Special topics in environmental-urban geology. May be repeated once with change of content.
Theory and applications of gravitational, magnetic, and electrical techniques to subsurface exploration.
Seismic refraction and reflection techniques and their application to determining Earth structure.
Topics chosen from earthquake location, focal mechanism computation, surface wave dispersion measurement, 1D inversion techniques, regional tomographic inversion, receiver functions, ray theory in spherical geometry, seismic attenuation, seismic anisotropy, seismic focusing, reflected phases, stacking, and interpretations of seismic results in light of other geophysical constraints.
Exploration and production methods for hydrocarbon recovery.
A field course in which seismic, gravity, magnetic, electrical, electromagnetic, well logging and ground penetrating radar techniques are used to solve problems associated with waste disposal, groundwater, and engineering characterizations.

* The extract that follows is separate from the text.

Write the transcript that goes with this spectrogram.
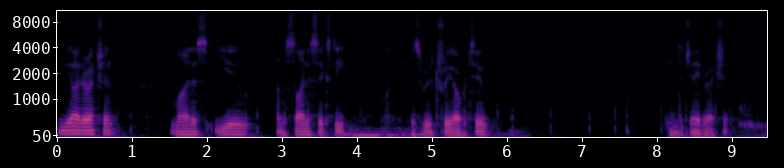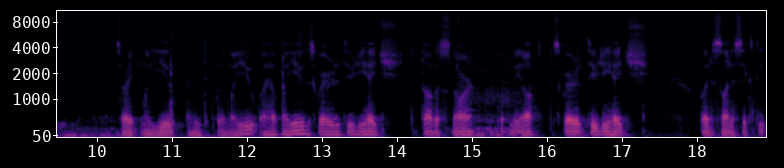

Individual course in which students solve a geologic problem and submit a written report. Staff approval required.
Supervised directed research for students who have not yet advanced to candidacy for an advanced degree. A student may repeat this course for credit, for a maximum of 9 total hours.
Research, data analysis, writing, and oral defense of an approved master's thesis. At least six hours of GEO 5V99 are required.
Supervised research for designing dissertation project and for developing and writing a Dissertation Proposal that will be subject to review and approval by the Dissertation Committee. All coursework must be completed prior to registering for this course. A student may repeat this course for a total of 3 hours. Registration for this course is sufficient for achieving full-time status.
Required of all doctoral candidates. In no case will less than twelve semester hours be accepted for a dissertation. Students may not enroll for dissertation hours until they have been officially accepted into candidacy for the Ph.D. degree. After initial enrollment, students must enroll for at least one semester hour of dissertation every semester (summer semester excluded).